Exercise prompt: Extract verbatim every line from the one containing "Said about this" to the final line of the records below, inclusive, and exclude all pictures.

Exercise input:
---------------
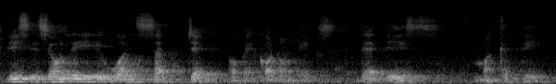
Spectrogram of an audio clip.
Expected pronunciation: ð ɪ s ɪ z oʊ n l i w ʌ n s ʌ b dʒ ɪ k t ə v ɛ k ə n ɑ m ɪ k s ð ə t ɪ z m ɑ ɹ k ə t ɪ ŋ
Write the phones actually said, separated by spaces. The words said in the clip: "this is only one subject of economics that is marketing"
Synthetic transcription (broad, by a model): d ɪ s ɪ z oʊ n l i w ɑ n s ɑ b dʒ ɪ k t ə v ɛ k ə n ɑ m ɪ k s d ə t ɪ s m ɑ k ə t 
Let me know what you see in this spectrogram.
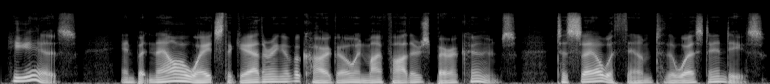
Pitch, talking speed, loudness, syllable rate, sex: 105 Hz, 180 wpm, -17 LUFS, 4.6 syllables/s, male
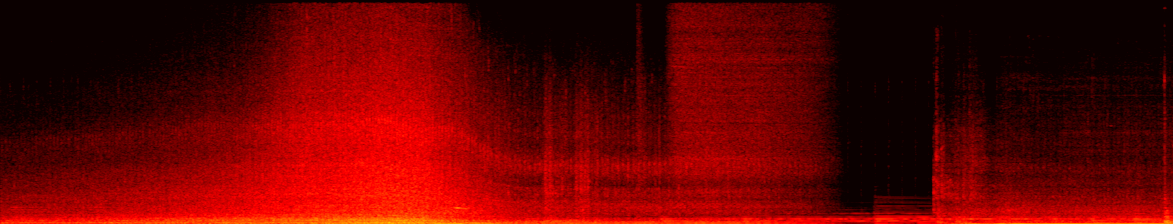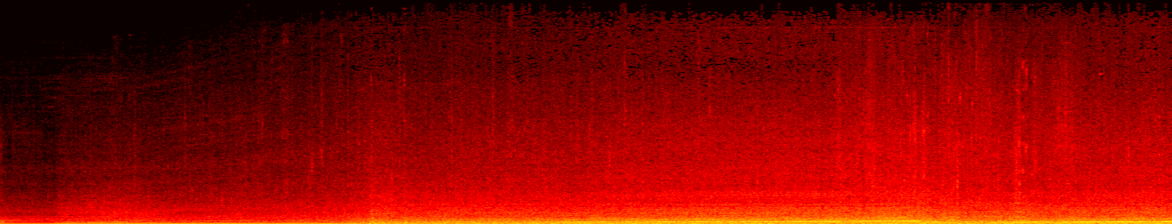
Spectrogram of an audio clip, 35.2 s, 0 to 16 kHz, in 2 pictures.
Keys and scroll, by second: 0.6 a, 1.5 a, 5.9 d, 6.6 s, 8.1 q, 16.9 e, 18.4 w, 21.4 d, 22.7 d, 23.1 e, 25.9 d, 31.2 e.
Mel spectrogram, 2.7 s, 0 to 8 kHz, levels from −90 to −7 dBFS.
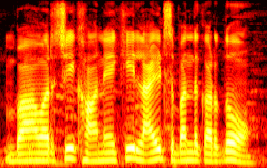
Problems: constant background noise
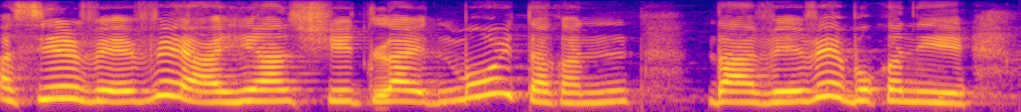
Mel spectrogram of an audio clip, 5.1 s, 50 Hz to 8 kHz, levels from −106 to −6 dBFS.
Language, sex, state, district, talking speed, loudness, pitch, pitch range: Mizo, female, Mizoram, Aizawl, 175 wpm, -15 LUFS, 260 Hz, 245-290 Hz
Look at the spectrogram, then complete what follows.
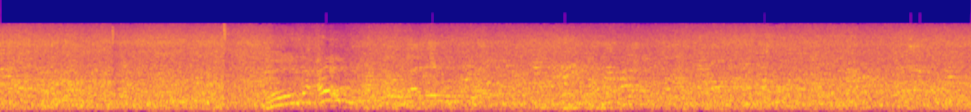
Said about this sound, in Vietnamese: Nhanh lên, mưa to rồi, mưa to rồi. Mau lên, mưa cứ ướt hết.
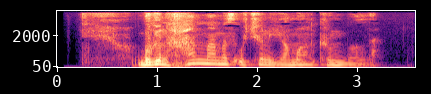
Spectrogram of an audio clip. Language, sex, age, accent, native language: Uzbek, male, 25-34, Surxondaryo, Uzbek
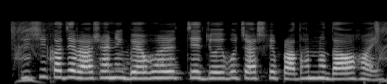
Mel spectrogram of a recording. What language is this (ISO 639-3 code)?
ben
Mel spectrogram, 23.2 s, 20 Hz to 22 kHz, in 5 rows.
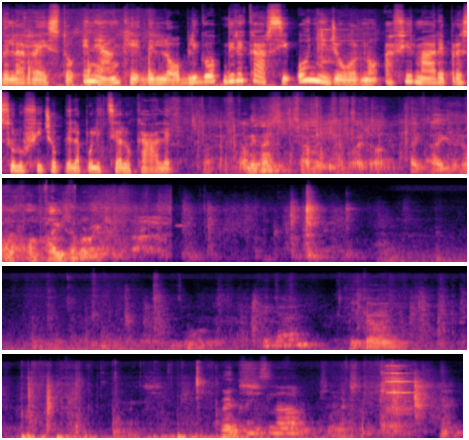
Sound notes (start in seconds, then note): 13.7 noise from the door that closes and opens; 22.4 bell ring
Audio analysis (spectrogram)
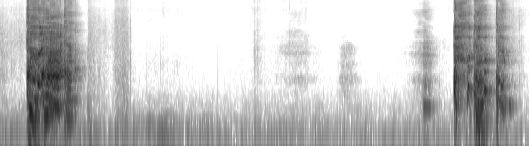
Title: still coughing a little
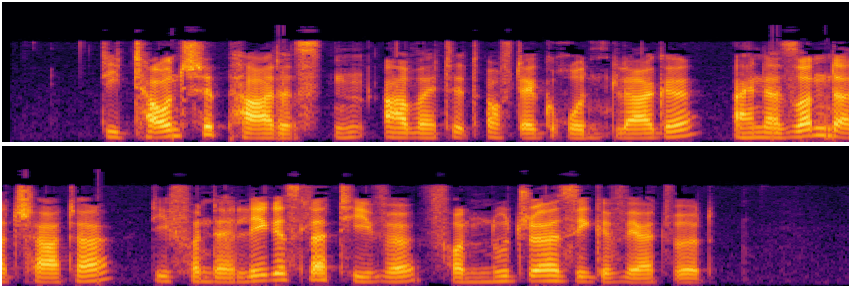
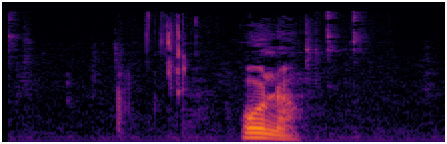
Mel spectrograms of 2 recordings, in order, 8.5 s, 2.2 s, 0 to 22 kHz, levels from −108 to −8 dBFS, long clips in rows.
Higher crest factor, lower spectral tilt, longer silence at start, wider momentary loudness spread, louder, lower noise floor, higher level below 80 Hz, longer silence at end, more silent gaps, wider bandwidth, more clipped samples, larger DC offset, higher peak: about the same, 20 dB vs 22 dB; second, -2.5 dB/octave vs -5.5 dB/octave; second, 0.5 s vs 0.8 s; second, 10 LU vs 22 LU; first, -20 LUFS vs -42 LUFS; second, -71 dBFS vs -82 dBFS; first, -70 dBFS vs -84 dBFS; about the same, 0.75 s vs 0.75 s; neither; second, 10 kHz vs 16.5 kHz; neither; neither; first, 0 dBFS vs -24 dBFS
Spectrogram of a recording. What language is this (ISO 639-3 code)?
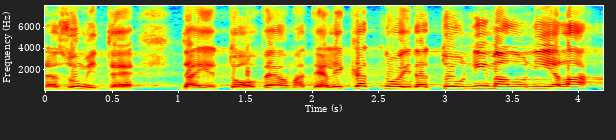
srp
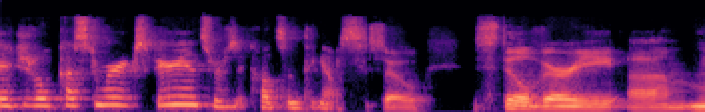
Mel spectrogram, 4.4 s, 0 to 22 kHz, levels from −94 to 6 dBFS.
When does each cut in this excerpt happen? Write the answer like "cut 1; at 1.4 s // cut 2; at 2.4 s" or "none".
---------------
Result below:
Said about this sound, in Vietnamese: Nhanh lên, mưa to rồi, mưa to rồi. Mau lên, mưa cứ ướt hết.
Spectrogram of an audio clip. Language, sex, age, accent, native language: Uzbek, male, 25-34, Surxondaryo, Uzbek
Mel spectrogram of a recording. What language is this (ISO 639-3 code)?
ben
Mel spectrogram, 23.2 s, 20 Hz to 22 kHz, in 5 rows.
Sound notes (start in seconds, then note): 13.7 noise from the door that closes and opens; 22.4 bell ring
Audio analysis (spectrogram)
Title: still coughing a little
Mel spectrograms of 2 recordings, in order, 8.5 s, 2.2 s, 0 to 22 kHz, levels from −108 to −8 dBFS, long clips in rows.
Higher crest factor, lower spectral tilt, longer silence at start, wider momentary loudness spread, louder, lower noise floor, higher level below 80 Hz, longer silence at end, more silent gaps, wider bandwidth, more clipped samples, larger DC offset, higher peak: about the same, 20 dB vs 22 dB; second, -2.5 dB/octave vs -5.5 dB/octave; second, 0.5 s vs 0.8 s; second, 10 LU vs 22 LU; first, -20 LUFS vs -42 LUFS; second, -71 dBFS vs -82 dBFS; first, -70 dBFS vs -84 dBFS; about the same, 0.75 s vs 0.75 s; neither; second, 10 kHz vs 16.5 kHz; neither; neither; first, 0 dBFS vs -24 dBFS
Spectrogram of a recording. What language is this (ISO 639-3 code)?
srp
Mel spectrogram, 4.4 s, 0 to 22 kHz, levels from −94 to 6 dBFS.
When does each cut in this excerpt happen? Write the answer like "cut 1; at 1.4 s // cut 2; at 2.4 s" or "none".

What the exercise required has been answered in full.